Tony Dowse, chairman of Environ Communities, a developer in the south of England, agrees. He has already radically updated his firm’s approach to residential design to respond to the rise of the home worker: “Every single house we’re designing now has a home office or, if it’s not big enough, space to create a work area,” he says. “We can use sliding doors and moveable walls to make sure these spaces are proper work areas.”

Demand is on the up, he says, and in larger house developments he too is seeing a rise in requests for self-contained offices, usually above garages, with their own entrance points. “I don’t think a lot of developers are focusing enough on the fact that people are not commuting into the office five days a week any more. If you have two similar house types on the market and one has an office or work suite, that will be the clincher.”

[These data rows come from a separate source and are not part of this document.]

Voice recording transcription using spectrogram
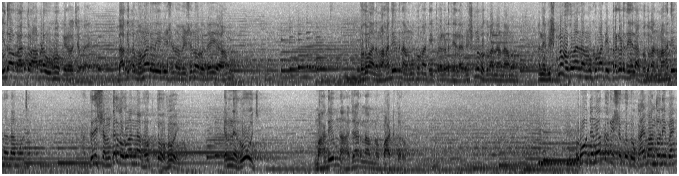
અલગા વાત તો આપણે ઊભો કર્યો છે ભાઈ. બાકી તો મમા હૃદય વિષ્ણુ વિષ્ણુ હૃદય અહમ ભગવાન મહાદેવના મુખમાંથી પ્રગટ થયેલા વિષ્ણુ ભગવાનના નામો અને વિષ્ણુ ભગવાનના મુખમાંથી પ્રગટ થયેલા ભગવાન મહાદેવના નામો છે. તેથી શંકર ભગવાનના ભક્તો હોય, એમને રોજ મહાદેવના હજાર નામનો પાઠ કરો. રોજ ન કરી શકો તો કાંઈ વાંધો નહીં ભાઈ.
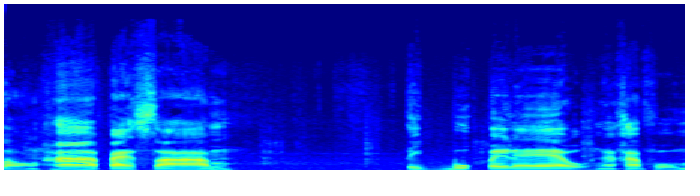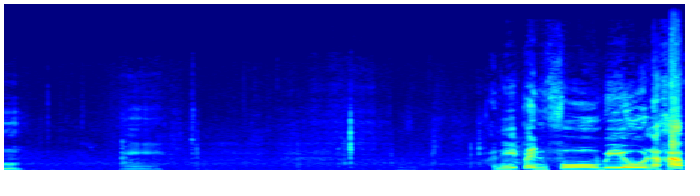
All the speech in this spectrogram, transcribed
2583 ติดบุ๊กไปแล้วนะครับผมนี่อันนี้เป็น4 wheel นะครับ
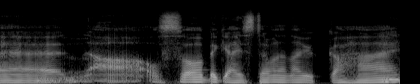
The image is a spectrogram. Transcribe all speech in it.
Eh, ja, altså begeistra med denne uka her.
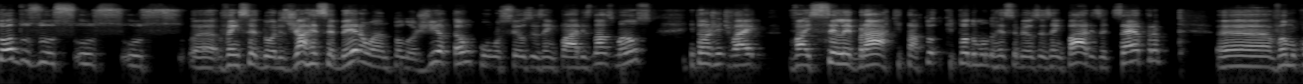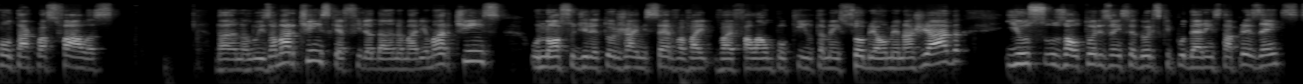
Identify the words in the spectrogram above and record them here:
todos os, os, os uh, vencedores já receberam a antologia, estão com os seus exemplares nas mãos, então a gente vai, vai celebrar que, tá to, que todo mundo recebeu os exemplares, etc. Uh, vamos contar com as falas da Ana Luísa Martins, que é filha da Ana Maria Martins. O nosso diretor Jaime Serva vai, vai falar um pouquinho também sobre a homenageada. E os, os autores vencedores que puderem estar presentes,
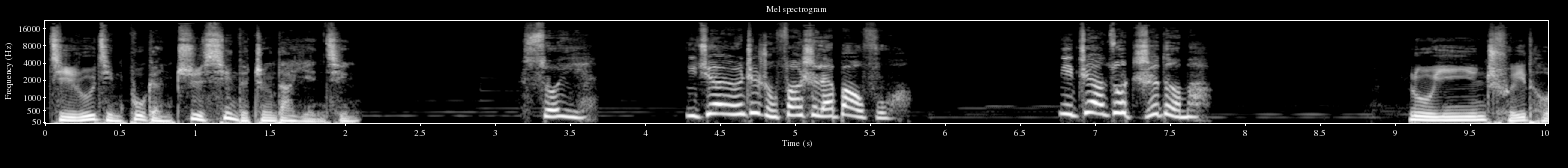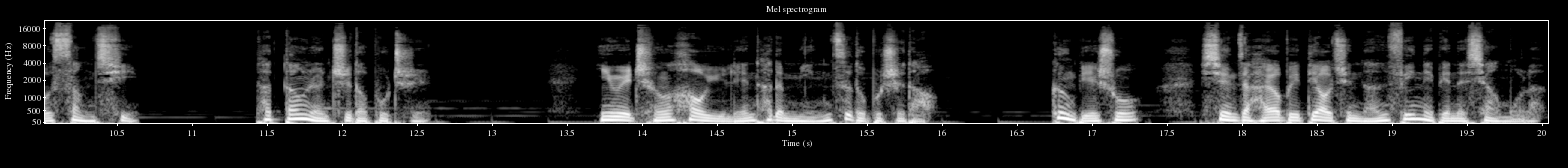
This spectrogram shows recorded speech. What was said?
季如锦不敢置信的睁大眼睛，所以，你居然用这种方式来报复我？你这样做值得吗？陆茵茵垂头丧气，她当然知道不值。因为陈浩宇连他的名字都不知道，更别说现在还要被调去南非那边的项目了。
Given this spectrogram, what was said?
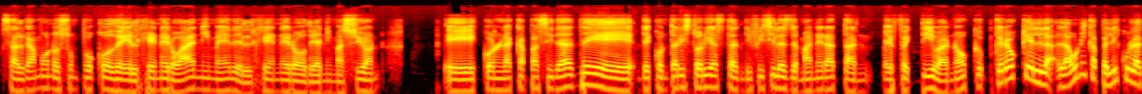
salgámonos un poco del género anime, del género de animación, eh, con la capacidad de, contar historias tan difíciles de manera tan efectiva, ¿no? Creo que la, única película,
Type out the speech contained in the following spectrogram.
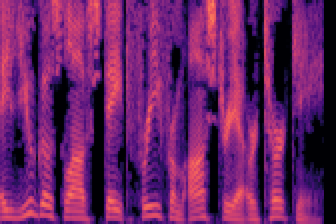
a Yugoslav state free from Austria or Turkey.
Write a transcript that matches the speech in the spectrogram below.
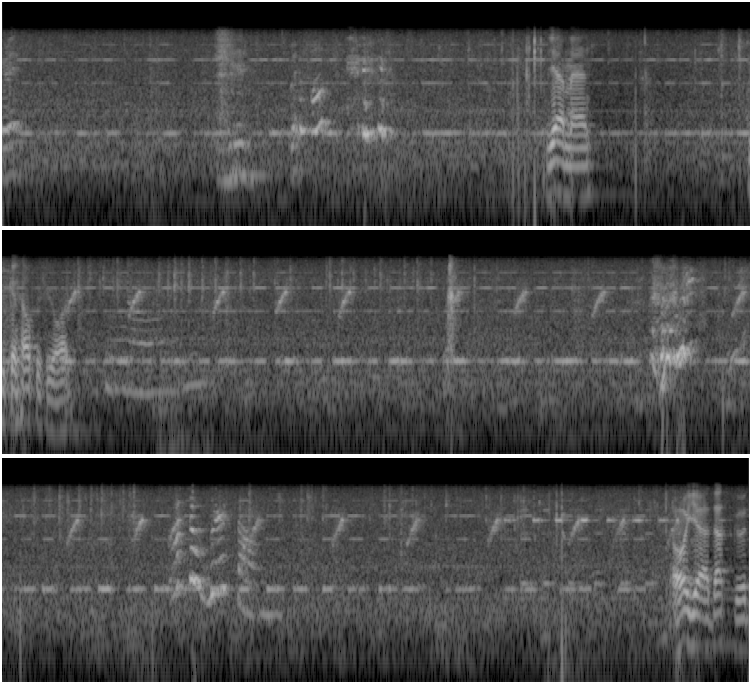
Ready? what the fuck? Yeah, man. We can help if you want. What's the weird sound? Oh yeah, that's good.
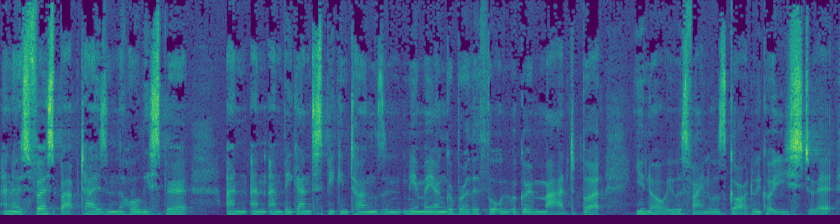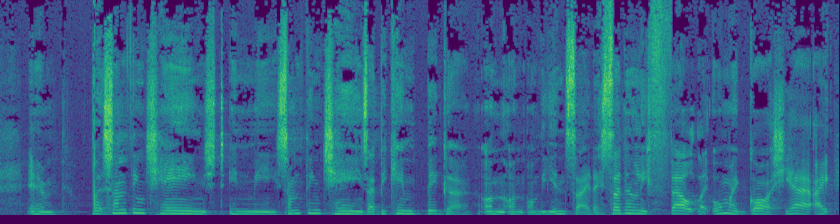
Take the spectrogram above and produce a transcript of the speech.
and I was first baptized in the Holy Spirit and, and, and began to speak in tongues. And me and my younger brother thought we were going mad, but you know, it was fine. It was God. We got used to it. Um, but something changed in me. Something changed. I became bigger on, on, on the inside. I suddenly felt like, oh my gosh, yeah, I,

Craig Casci, director of Grid Architects, is working on a residential development in Harrow, north London, where the integration between home and working life is even more pronounced.

Honeypot Lane (or Stanmore Place as it is officially known) has been designed with young start-up professionals in mind and has everything they might need to work from home. The £31m scheme includes more than 700 mainly one- or two-bedroom bed flats on the same development as a block of living-room-sized office units complete with IT support and business advice. Casci says this gives residents a clear path to grow their business, the third phase of which is the opportunity to move into a self-contained office with moveable walls.

“This development gives people the chance to start small and then move into bigger spaces when appropriate without having to go further than over the road,” he says.

Complete residential developments such as Honeypot Lane, tailored to home working rather than a commute to an office, could become one element in a whole new order dedicated to giving people as much flexibility as possible in their working week.

Most industry professionals agree that the new order will still include offices and commercial spaces, but the most successful will have maximum flexibility built in. One thing for sure, though, is that changes need to be made.

As Casci points out: “The sub-25-year-olds will work anywhere and everywhere, are always on some form of instant messaging system and yet are highly productive as a result. It’s the most amazing paradox. It may be new to us. We may not be able to understand how they can keep up with so many distractions, but they do and this is how the world of work, and so the design of offices and homes, will adapt. The industry’s biggest mistake would be to ignore this phenomenon.”